Your child's health care provider will perform blood tests called the hepatitis viral panel. These tests can help diagnose:
The following tests detect liver damage and the risk for liver cancer from chronic hepatitis B:
The provider will also check the viral load of HBV in the blood. This test shows how well your child's treatment is working.
Acute hepatitis B does not need any special treatment. Your child's immune system will fight the disease. If there is no sign of the HBV infection after 6 months, then your child has recovered fully. However, while the virus is present, your child can pass the virus to others. You should take steps to help prevent the disease from spreading.
Chronic hepatitis B needs treatment. The goal of treatment is to relieve any symptoms, prevent the disease from spreading, and help prevent liver disease. Make sure that your child:

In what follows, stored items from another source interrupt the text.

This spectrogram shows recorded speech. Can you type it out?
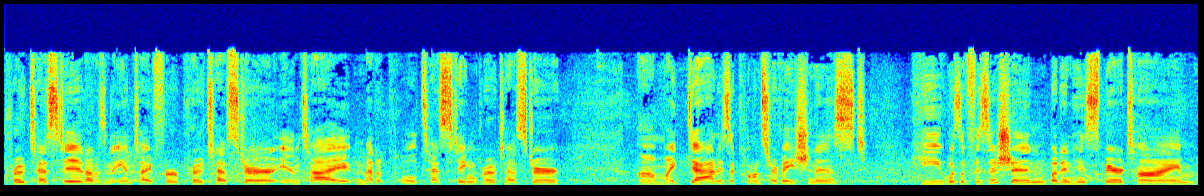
protested. I was an anti fur protester, anti medical testing protester. Um, my dad is a conservationist. He was a physician, but in his spare time,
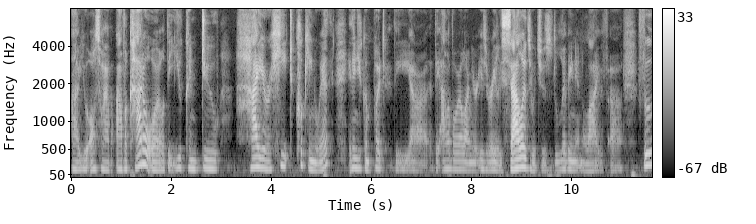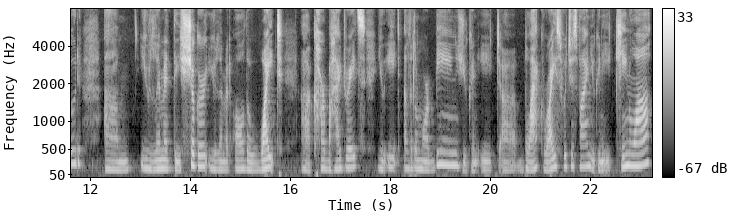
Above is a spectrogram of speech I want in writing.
Uh, you also have avocado oil that you can do higher heat cooking with, and then you can put the uh, the olive oil on your Israeli salads, which is living and alive uh, food. Um, you limit the sugar. You limit all the white. Uh, carbohydrates. You eat a little more beans. You can eat uh, black rice, which is fine. You can eat quinoa.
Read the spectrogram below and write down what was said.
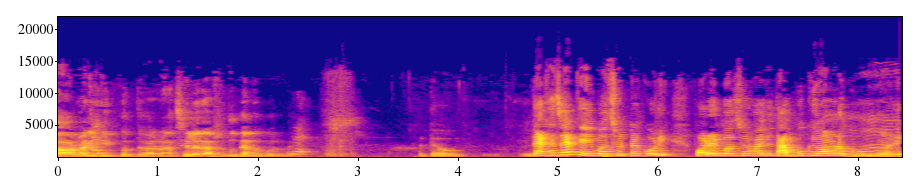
বাবার বাড়িতে ঈদ করতে পারবে না? ছেলেরা শুধু কেন করবে? তো দেখা যাক এই বছরটা করি। পরের বছর হয়তো তাব্বুকেও আমরা খুব মানে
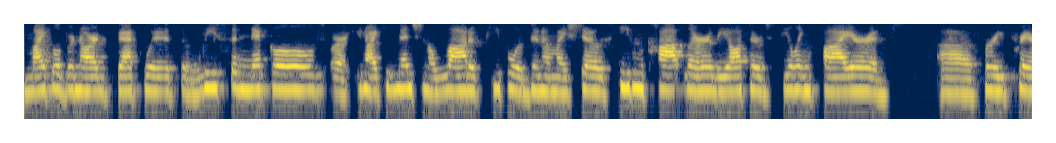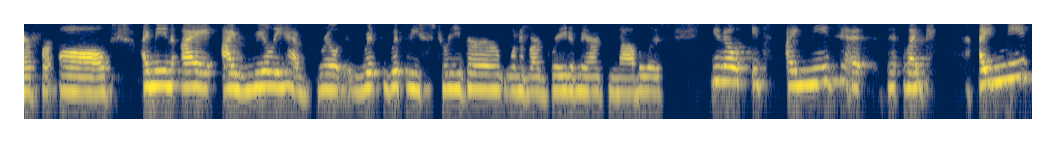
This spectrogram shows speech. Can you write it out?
Michael Bernard Beckwith or Lisa Nichols, or, you know, I can mention a lot of people who have been on my show. Steven Kotler, the author of Stealing Fire and uh, Furry Prayer for All. I mean, I, I really have real, Whitley Strieber, one of our great American novelists. You know, it's, I need to, like, I need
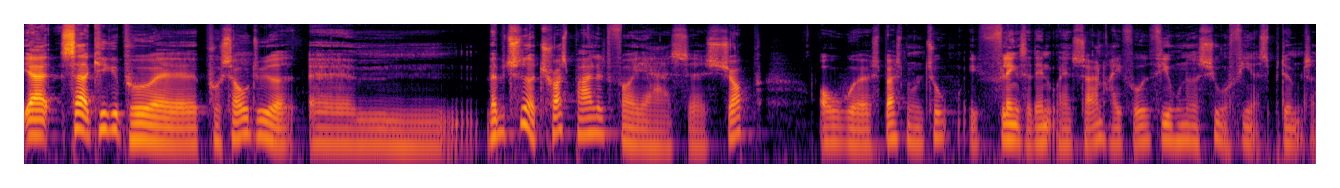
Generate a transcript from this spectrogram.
Jeg sad og kiggede på, øh, på sovdyret. Øh, hvad betyder Trustpilot for jeres øh, shop? Og øh, spørgsmål to, i forlængelse af den, hvordan Søren har I fået 487 bedømmelser?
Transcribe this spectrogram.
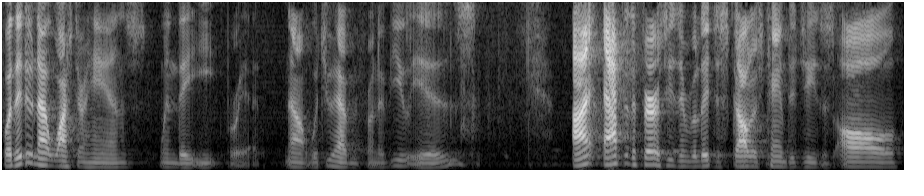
For they do not wash their hands when they eat bread. Now, what you have in front of you is I, after the Pharisees and religious scholars came to Jesus all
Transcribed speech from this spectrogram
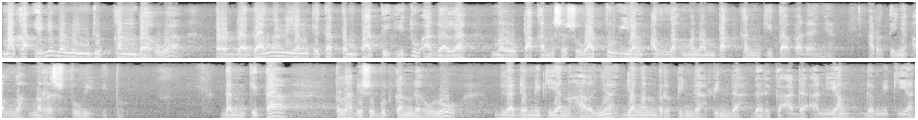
Maka ini menunjukkan bahwa perdagangan yang kita tempati itu adalah merupakan sesuatu yang Allah menempatkan kita padanya. Artinya Allah merestui itu. Dan kita telah disebutkan dahulu bila demikian halnya jangan berpindah-pindah dari keadaan yang demikian.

Your child's provider also may recommend antiviral medicines. The medicines decrease or remove HBV from the blood:
It is not always clear what medicines should be given. Children with chronic hepatitis B may get these medicines when:

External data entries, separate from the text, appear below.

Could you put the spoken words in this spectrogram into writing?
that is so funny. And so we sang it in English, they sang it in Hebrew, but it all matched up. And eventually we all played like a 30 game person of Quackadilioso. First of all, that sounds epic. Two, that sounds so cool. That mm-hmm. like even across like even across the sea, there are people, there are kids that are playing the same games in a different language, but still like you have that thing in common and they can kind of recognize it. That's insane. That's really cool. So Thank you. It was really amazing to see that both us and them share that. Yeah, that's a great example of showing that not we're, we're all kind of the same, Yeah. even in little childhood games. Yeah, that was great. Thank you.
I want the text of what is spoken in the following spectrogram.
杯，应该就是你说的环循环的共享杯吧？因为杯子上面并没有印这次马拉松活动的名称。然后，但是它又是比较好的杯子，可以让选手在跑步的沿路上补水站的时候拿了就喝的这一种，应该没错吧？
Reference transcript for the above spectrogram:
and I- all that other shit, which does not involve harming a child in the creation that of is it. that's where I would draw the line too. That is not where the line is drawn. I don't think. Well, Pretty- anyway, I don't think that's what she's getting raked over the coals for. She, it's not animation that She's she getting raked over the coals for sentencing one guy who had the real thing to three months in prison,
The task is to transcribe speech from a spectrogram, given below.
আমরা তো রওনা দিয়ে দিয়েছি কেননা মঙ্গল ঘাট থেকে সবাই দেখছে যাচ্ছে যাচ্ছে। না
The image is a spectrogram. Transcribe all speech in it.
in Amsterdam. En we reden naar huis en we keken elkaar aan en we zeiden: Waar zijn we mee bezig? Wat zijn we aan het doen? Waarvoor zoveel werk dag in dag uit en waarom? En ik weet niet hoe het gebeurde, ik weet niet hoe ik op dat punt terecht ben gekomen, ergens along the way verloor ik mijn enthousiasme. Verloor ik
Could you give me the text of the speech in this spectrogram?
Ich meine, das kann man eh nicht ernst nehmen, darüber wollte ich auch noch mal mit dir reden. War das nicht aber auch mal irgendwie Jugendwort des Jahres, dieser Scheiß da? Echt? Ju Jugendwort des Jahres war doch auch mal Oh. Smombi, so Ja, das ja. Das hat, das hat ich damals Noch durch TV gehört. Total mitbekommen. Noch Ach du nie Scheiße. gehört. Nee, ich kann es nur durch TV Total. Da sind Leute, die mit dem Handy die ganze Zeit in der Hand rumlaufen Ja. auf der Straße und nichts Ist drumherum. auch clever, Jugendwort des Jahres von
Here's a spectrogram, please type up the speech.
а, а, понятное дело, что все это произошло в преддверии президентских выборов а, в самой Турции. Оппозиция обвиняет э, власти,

Many children are able to rid their body of the HBV and do not have a long-term infection.
However, some children never get rid of HBV. This is called chronic hepatitis B infection.
Almost all newborns and about half of children who get hepatitis B develop the long-term (chronic) condition. A positive blood test after 6 months confirms chronic hepatitis B. The disease will not affect your child's growth and development. Regular monitoring plays an important role in managing the disease in children.

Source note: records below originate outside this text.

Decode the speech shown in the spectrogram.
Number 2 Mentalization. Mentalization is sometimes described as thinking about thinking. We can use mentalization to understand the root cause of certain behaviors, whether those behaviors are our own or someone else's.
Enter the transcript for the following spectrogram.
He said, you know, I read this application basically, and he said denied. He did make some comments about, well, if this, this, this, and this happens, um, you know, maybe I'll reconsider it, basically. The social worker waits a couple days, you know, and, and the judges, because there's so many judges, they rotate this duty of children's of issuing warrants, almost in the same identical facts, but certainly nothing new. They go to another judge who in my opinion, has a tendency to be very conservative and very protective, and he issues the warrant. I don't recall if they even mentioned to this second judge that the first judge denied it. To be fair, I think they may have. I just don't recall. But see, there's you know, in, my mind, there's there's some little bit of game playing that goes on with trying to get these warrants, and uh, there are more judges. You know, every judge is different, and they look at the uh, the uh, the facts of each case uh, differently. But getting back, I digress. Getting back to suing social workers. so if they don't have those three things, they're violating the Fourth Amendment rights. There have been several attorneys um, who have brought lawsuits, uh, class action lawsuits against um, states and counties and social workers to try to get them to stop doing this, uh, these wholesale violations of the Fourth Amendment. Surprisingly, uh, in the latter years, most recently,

You should also help your child learn how to avoid spreading the disease now and into adulthood.
The possible complications of hepatitis B include:
These complications generally occur during adulthood.
Call your child's provider if:
If a pregnant woman has acute or chronic hepatitis B, these steps are taken to prevent the virus from being transmitted to a baby at birth:
To prevent hepatitis B infection:
Centers for Disease Control and Prevention website. Vaccine information statements (VISs): hepatitis B VIS. www.cdc.gov/vaccines/hcp/vis/vis-statements/hep-b.html. Updated August 15, 2019. Accessed January 27, 2020.
Centers for Disease Control and Prevention website. Vaccine information statements: your baby's first vaccines. www.cdc.gov/vaccines/hcp/vis/vis-statements/multi.html. Updated April 5, 2019. Accessed January 27, 2020.
Jensen MK, Balistreri WF. Viral hepatitis. In: Kliegman RM, St. Geme JW, Blum NJ, Shah SS, Tasker RC, Wilson KM, eds. Nelson Textbook of Pediatrics. 21st ed. Philadelphia, PA: Elsevier; 2020:chap 385.
Pham YH, Leung DH. Hepatitis B and D viruses. In: Cherry J, Harrison GJ, Kaplan SL, Steinbach WJ, Hotez PJ, eds. Feigin and Cherry's Textbook of Pediatric Infectious Diseases. 8th ed. Philadelphia, PA: Elsevier; 2019:chap 157.
Robinson CL, Bernstein H, Romero JR, Szilagyi P. Advisory Committee on Immunization Practices recommended immunization schedule for children and adolescents aged 18 years or younger - United States, 2019. MMWR Morb Mortal Wkly Rep. 2019; Feb 8;68(5):112-114. PMID: 30730870 pubmed.ncbi.nlm.nih.gov/30730870/.
Terrault NA, Lok ASF, McMahon BJ. Update on prevention, diagnosis, and treatment of chronic hepatitis B: AASLD 2018 hepatitis B guidance. Hepatology. 2018;67(4):1560-1599. PMID: 29405329 pubmed.ncbi.nlm.nih.gov/29405329/.BACK TO TOP
Review Date: 1/1/2020
Reviewed By: Neil K. Kaneshiro, MD, MHA, Clinical Professor of Pediatrics, University of Washington School of Medicine, Seattle, WA. Also reviewed by David Zieve, MD, MHA, Medical Director, Brenda Conaway, Editorial Director, and the A.D.A.M. Editorial team.
The information provided herein should not be used during any medical emergency or for the diagnosis or treatment of any medical condition. A licensed medical professional should be consulted for diagnosis and treatment of any and all medical conditions. Links to other sites are provided for information only -- they do not constitute endorsements of those other sites. © 1997- 2022 A.D.A.M., a business unit of Ebix, Inc. Any duplication or distribution of the information contained herein is strictly prohibited.